Here’s another avenue. There’s an interesting entity in our community that really didn’t exist ten years ago, and doesn’t really exist abroad, and that is club lacrosse for kids. Club lacrosse has run rampant with our youth players and can be credited with expanding our game in a new way when compared to local grassroots programs. Club lacrosse has brought players from Colorado and California to the attentions of the biggest programs.
So why not just add senior teams?
One of my many criticisms of the club craze that has swept through the land is that there really isn’t much incentive to take care of players who aren’t going to end up going to play in college, and once you’ve committed it’s time to focus on the next generation of players to groom for collegiate success.
Add a senior program. Play other senior clubs. Keep that MadLax/3d rivalry alive. You’ll lose your players for four Spring seasons, but you’ll get them back in Super Saiyan form once they’ve completed their NCAA years. There would be an incentive to develop all their players to the best of their ability.
Imagine being a club player since you were literally a U11, and then once your college days come to an inevitable end, you’ve got nothing? How amazing would that be if I could come back to the club I’ve been playing for since I was 11 or younger? Crabs versus Dukes? 3d Colorado and 3d New England annual rivalry game?
Maybe neither of these models, local grassroots clubs nor travel clubs adding senior programs, are the
answer. They’re just two options. Just because what I’ve said in these past few words might not be perfect doesn’t mean I’m not right. There’s a solution for the thousands of players in their athletic prime that are simply going to waste, so we just need to make it happen.
One of my favorite environments to this day was the environment of the Woodville Warriors Lacrosse Club in Adelaide, South Australia. After games on Saturdays, everyone would come in for food cooked in
the clubhouse kitchen, and beer served over the club bar. Food and drink would be served by members of the club who volunteered to serve/cook for the night, and it all came at a cheap price for members. Scores would be read from all the teams. Girls, boys, men, and women from below the age of 8 to well above 40 filled the room. Sons sat with fathers, and both had played that day. It was awesome. Even in college we didn’t have something quite like it.
You can still play.
I know you can, and you know it too. You’re getting a little tubby aren’t you? You eat better, and you don’t do half the things you did to your body during those nights in college, but at the same time you don’t have the physical activity you had when you were practicing and playing. Don’t you want that back? Don’t you miss the discipline and the camaraderie? What would you do to get it back?

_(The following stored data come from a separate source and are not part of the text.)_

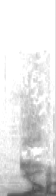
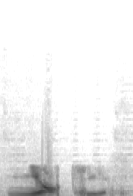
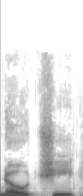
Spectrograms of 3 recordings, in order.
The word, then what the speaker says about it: gnocchi: I was saying nochi. I sounded like a real American, didn't I? Nochi gang. And it's gnocchi. Is that right? Gnocchi. – It's gnocchi. Yeah, that's it.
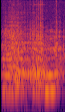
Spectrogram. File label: attack; sven; aomdc; monsters; screamer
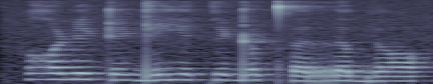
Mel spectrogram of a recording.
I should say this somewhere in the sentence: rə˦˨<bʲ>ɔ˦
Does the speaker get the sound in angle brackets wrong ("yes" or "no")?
no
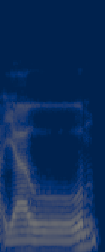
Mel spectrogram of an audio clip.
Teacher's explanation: ya Ini mimnya dibaca sukun sehingga dibaca Yaum nah ini namanya mad layyin dibaca panjang boleh ya dua harokat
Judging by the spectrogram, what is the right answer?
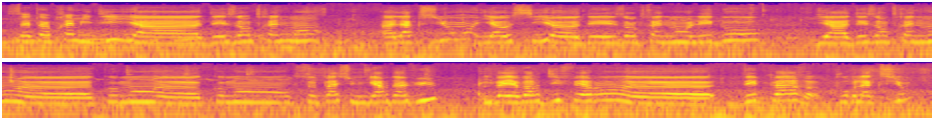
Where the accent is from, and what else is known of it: France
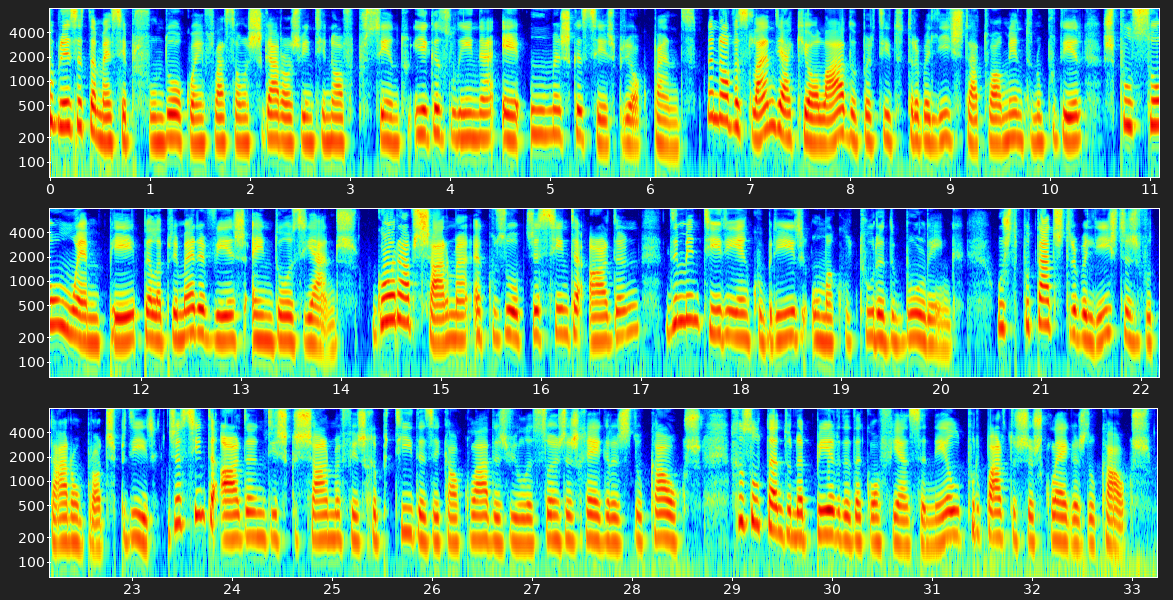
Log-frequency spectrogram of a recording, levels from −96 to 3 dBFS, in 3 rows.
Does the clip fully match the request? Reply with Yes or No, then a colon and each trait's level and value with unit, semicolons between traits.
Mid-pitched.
No: high, 195 Hz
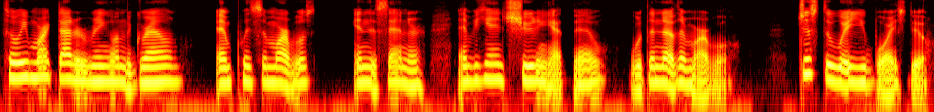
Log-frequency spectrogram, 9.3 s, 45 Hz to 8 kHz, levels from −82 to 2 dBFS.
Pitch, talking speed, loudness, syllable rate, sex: 180 Hz, 185 wpm, -18 LUFS, 5.2 syllables/s, female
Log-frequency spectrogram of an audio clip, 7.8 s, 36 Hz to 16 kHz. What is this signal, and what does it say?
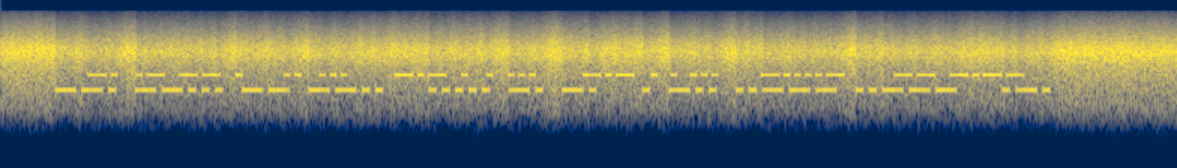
Morse code, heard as two keyed tones, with radio static. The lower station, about 27 wpm, 610 Hz: G7MZ 5NN ED22 R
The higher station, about 34 wpm, 1060 Hz: NAME IS KEES KEES - MY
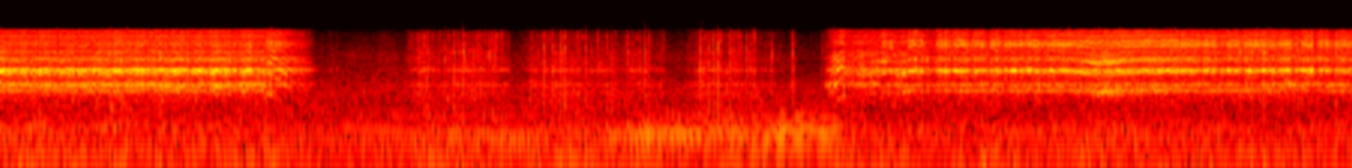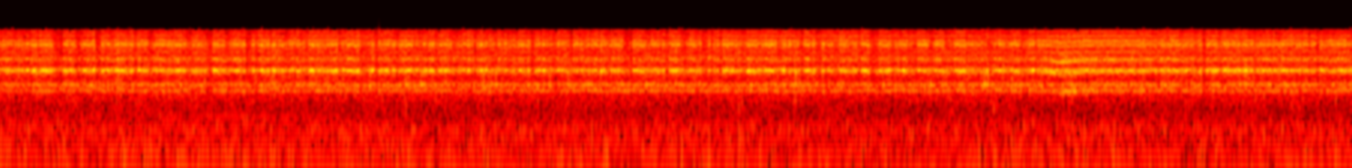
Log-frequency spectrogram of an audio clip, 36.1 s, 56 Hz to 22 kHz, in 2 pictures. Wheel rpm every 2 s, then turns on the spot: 230, 180, 10, 20, 20, 90, 230, 230, 230, 230, 230, 230, 230, 230, 230, 230, 230, 230.
4-10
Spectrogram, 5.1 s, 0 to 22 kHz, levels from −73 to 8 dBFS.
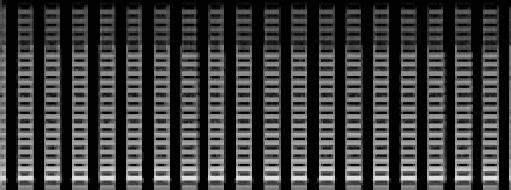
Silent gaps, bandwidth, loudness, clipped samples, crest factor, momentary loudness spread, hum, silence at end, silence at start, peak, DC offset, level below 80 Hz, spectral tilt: none; over 20 kHz; -5 LUFS; 4%; 6 dB; 2 LU; none; 0 s; 0 s; 0 dBFS; under 0.1%; -62 dBFS; 4.5 dB/octave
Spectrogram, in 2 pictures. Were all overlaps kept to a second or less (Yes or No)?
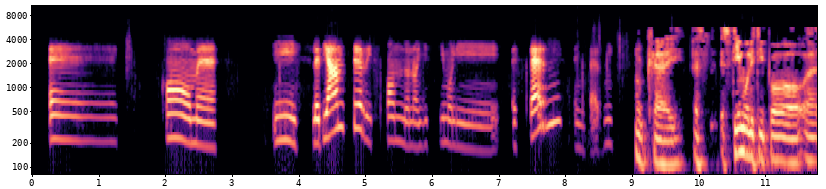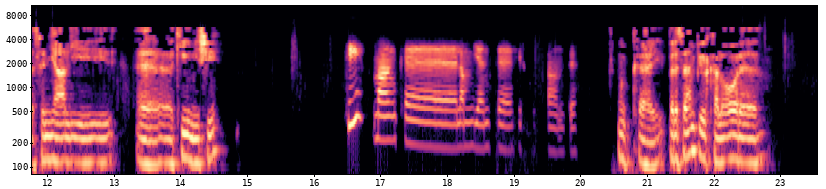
Yes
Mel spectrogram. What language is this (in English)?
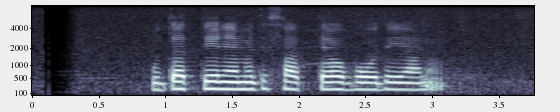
Sinhala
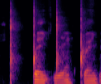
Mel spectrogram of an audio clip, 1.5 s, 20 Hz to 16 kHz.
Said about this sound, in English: Well, I'm about to humble brag and say that as of yesterday, I was smoke-free for 7 years. Bravo, bravo. We'll give you a round of applause.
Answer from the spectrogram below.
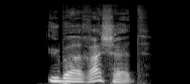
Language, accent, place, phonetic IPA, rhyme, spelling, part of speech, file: German, Germany, Berlin, [yːbɐˈʁaʃət], -aʃət, überraschet, verb, De-überraschet.ogg
- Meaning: second-person plural subjunctive I of überraschen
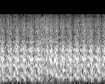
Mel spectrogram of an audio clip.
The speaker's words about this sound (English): Keep that car start going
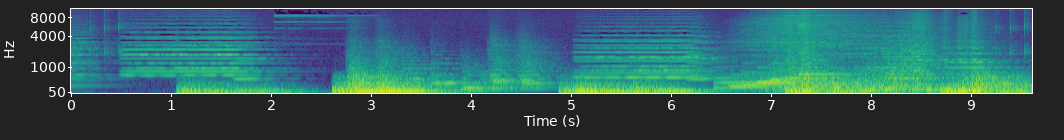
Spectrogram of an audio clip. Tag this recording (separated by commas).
Video game music, Music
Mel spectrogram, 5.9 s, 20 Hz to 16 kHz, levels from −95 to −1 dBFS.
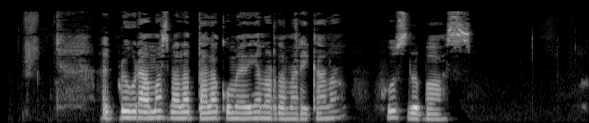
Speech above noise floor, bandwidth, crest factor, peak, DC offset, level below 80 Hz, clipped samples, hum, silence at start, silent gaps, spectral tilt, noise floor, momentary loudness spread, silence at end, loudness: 49 dB; 11.5 kHz; 20 dB; -12 dBFS; under 0.1%; -80 dBFS; under 0.1%; none; 0.25 s; none; -4 dB/octave; -79 dBFS; 20 LU; 1.2 s; -30 LUFS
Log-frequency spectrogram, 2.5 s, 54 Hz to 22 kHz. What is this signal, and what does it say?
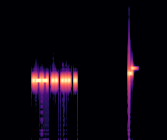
Morse code, heard as a keyed tone, about 52 wpm, 700 Hz. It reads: WISE
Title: Sentences from Top 1600 Words - New Word Drill - 50wpm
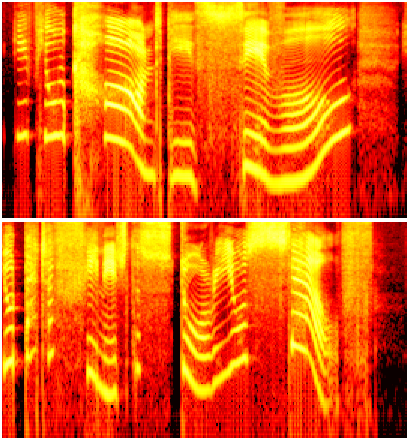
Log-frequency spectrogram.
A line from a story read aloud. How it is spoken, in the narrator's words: the Dormouse sulkily remarked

I hate lifting, and crossfit is for goobers. “Bodybuilding is a competition against yourself”… Lame. I want to run my guys against your guys. I want to score goals and if the other guys should score more goals, I’ll happily shake his hand and buy him a soda after the game. Everyone always blabbers on about how sport can teach us infinite lessons about interpersonal communication, teamwork, and responsibility…
Are we really naïve enough to think we’re done learning these lessons just because we turn twenty-three?
Imagine if everyone you work with who used to be an athlete was still an athlete and they were all ten pounds lighter and two hundred percent happier.
Sport is medicine. Physically, mentally and emotionally. I’ve said it before and I’ll say it until I die. Imagine lacrosse without all the pressure. I’m twenty-six years young, and I’m playing the best ball of my twenty-one year tenure with this beautiful game. I don’t want to stop, so I won’t. If you miss it like I miss it, let’s do something about it.